======== Records for processing

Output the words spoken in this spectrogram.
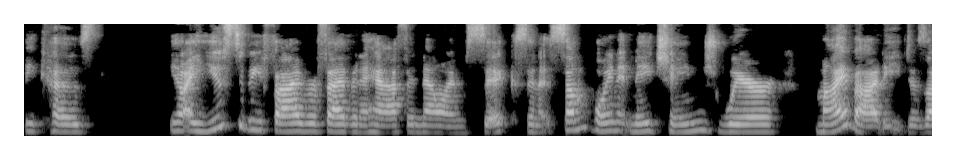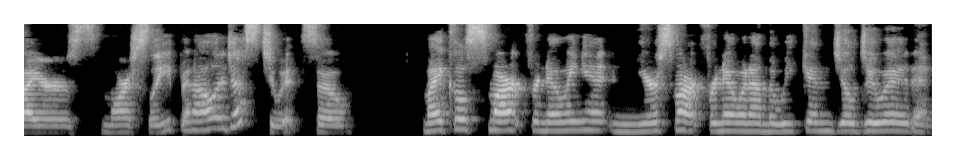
because you know i used to be five or five and a half and now i'm six and at some point it may change where my body desires more sleep and i'll adjust to it. So michael's smart for knowing it and you're smart for knowing on the weekends you'll do it and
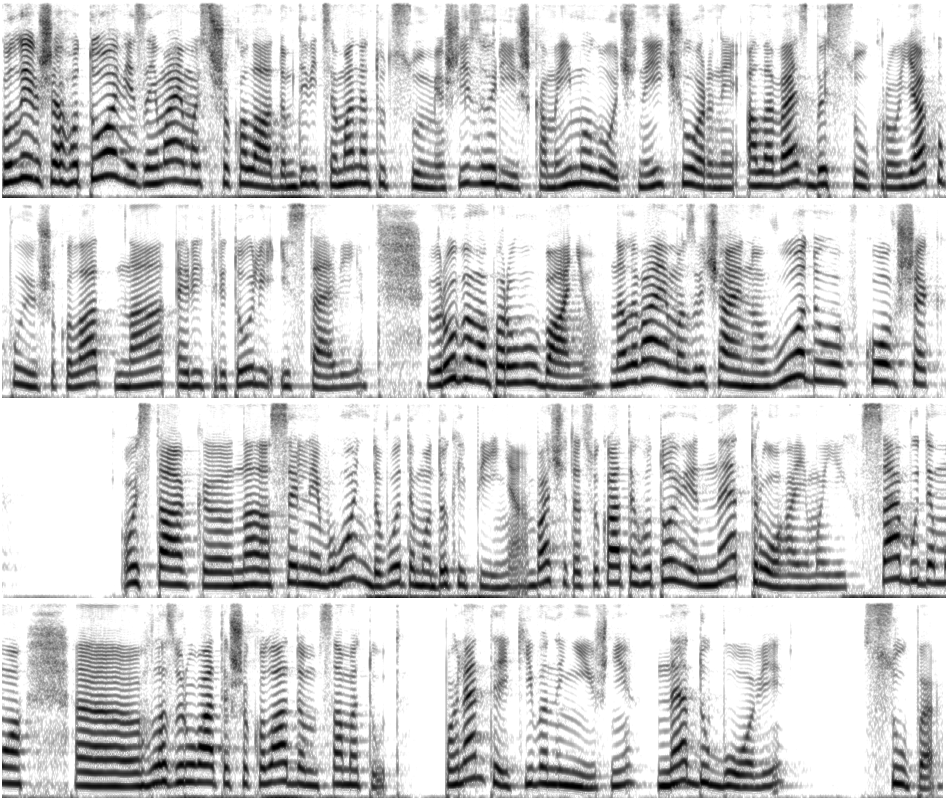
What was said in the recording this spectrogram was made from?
Коли вже готові, займаємось шоколадом. Дивіться, в мене тут суміш і з горішками, і молочний, і чорний, але весь без цукру. Я купую шоколад на ерітритолі і стевії. Робимо парову баню. Наливаємо звичайну воду в ковшик. Ось так е, на сильний вогонь доводимо до кипіння. Бачите, цукати готові, не трогаємо їх. Все будемо е, глазурувати шоколадом саме тут. Погляньте, які вони ніжні, не дубові. Супер.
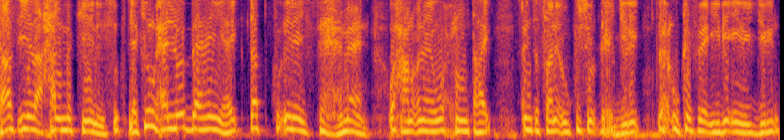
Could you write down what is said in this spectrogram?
taas iyadaa xal ma keenayso. Laakiin waxaa loo baahan yahay dadku inay fahmaan. Waxaanu inay wax xun tahay. Inta sane uu ku soo dhex jiray wax uu ka faa'iiday aynay jirin.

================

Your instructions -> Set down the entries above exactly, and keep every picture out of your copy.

Result ->
Output the words spoken in this spectrogram.
because you know i used to be five or five and a half and now i'm six and at some point it may change where my body desires more sleep and i'll adjust to it. So michael's smart for knowing it and you're smart for knowing on the weekends you'll do it and
What was said in the recording this spectrogram was made from?
Коли вже готові, займаємось шоколадом. Дивіться, в мене тут суміш і з горішками, і молочний, і чорний, але весь без цукру. Я купую шоколад на ерітритолі і стевії. Робимо парову баню. Наливаємо звичайну воду в ковшик. Ось так е, на сильний вогонь доводимо до кипіння. Бачите, цукати готові, не трогаємо їх. Все будемо е, глазурувати шоколадом саме тут. Погляньте, які вони ніжні, не дубові. Супер.
Could you write down what is said in this spectrogram?
taas iyadaa xal ma keenayso. Laakiin waxaa loo baahan yahay dadku inay fahmaan. Waxaanu inay wax xun tahay. Inta sane uu ku soo dhex jiray wax uu ka faa'iiday aynay jirin.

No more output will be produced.